If your procalcitonin level is normal or low, it may suggest that a bacterial infection is less likely. This can be helpful in ruling out certain causes of illness or guiding treatment decisions.
It’s important to note that while a procalcitonin test can provide valuable information, it is not the only factor considered in diagnosing an infection. Your healthcare provider will take into account your symptoms, medical history, and other laboratory tests before making a diagnosis.
Procalcitonin is produced by several types of cells in the body, including the cells of the immune system. It is released in response to severe infections, particularly those involving bacteria. Procalcitonin helps to regulate the body’s response to infection and inflammation, and its levels can quickly rise in the presence of certain infections.
By measuring procalcitonin levels in the blood, healthcare providers can determine the likelihood of a bacterial infection and assess the severity of sepsis or tissue damage.
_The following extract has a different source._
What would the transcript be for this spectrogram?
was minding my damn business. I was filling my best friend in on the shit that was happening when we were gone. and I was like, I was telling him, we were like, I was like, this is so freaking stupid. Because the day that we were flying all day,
This information is crucial for making timely and appropriate treatment decisions.
The procalcitonin test is a simple blood test that requires a needle to collect a blood sample. The blood sample is then analyzed in a laboratory to measure the procalcitonin level. The test itself is relatively quick, and the results are usually available within a few hours.
Overall, the procalcitonin test provides valuable information about the presence and severity of bacterial infections. It helps healthcare providers make informed decisions about treatment options and can aid in the diagnosis of septic conditions.
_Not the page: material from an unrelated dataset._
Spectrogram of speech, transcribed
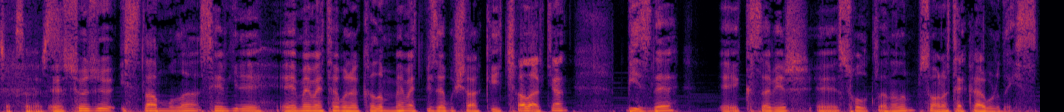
Çok severiz. E, sözü İstanbul'a sevgili e, Mehmet'e bırakalım. Mehmet bize bu şarkıyı çalarken biz de e, kısa bir e, soluklanalım. Sonra tekrar buradayız.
Is there anything else I need to know about a procalcitonin test
A procalcitonin test is a blood test that helps diagnose bacterial infections, especially sepsis. In sepsis, the body’s immune system responds to an infection by releasing chemicals into the bloodstream. One of these chemicals is procalcitonin, which typically increases when a person has a bacterial infection.
A procalcitonin test measures the level of procalcitonin in the blood. Higher levels of procalcitonin are usually associated with more severe bacterial infections.
It is important to note that a procalcitonin test is not specific to one type of infection. It can be used to detect bacterial infections in various parts of the body, such as the respiratory tract, urinary tract, or bloodstream.
How is a procalcitonin test done?
A procalcitonin test is a simple blood test that can be done in a healthcare provider’s office or a laboratory. A healthcare provider will insert a needle into a vein, usually in the arm, to collect a blood sample. The blood sample will then be sent to a laboratory for analysis.
What do the results mean?
If the procalcitonin level is high, it suggests a bacterial infection is likely, and it may be a sign of severe sepsis. If the procalcitonin level is low, it is less likely that there is a bacterial infection. However, it is important to note that a normal or low procalcitonin level does not rule out the presence of a bacterial infection entirely. Other tests and clinical evaluation by a healthcare provider are also important in making a diagnosis.
It is crucial to discuss the results of a procalcitonin test with a healthcare provider, as they can provide more detailed interpretation based on the specific situation and the individual’s overall health.
Australian National Genomic Information Service (ANGIS), including the database of BioManager, has been maintained for a long time by Peter Reeves, a professor at the University of Sydney.
Professor Reeves is internationally renowned for his genetic analysis of enteric bacteria. He determined the genetic basis of the enormous variation in O antigens. There can be more than an I00 form within a species and little overlap between related species. This variation is due to the reassortment of genes between O antigen genes and other gene clusters and the transfer of gene clusters between species. He showed that the 7th pandemic clone of Vibrio cholerae did not arise directly from the 6th pandemic clone, suggesting it arose from an environmental strain, with implications for the origins of this significant human pathogen.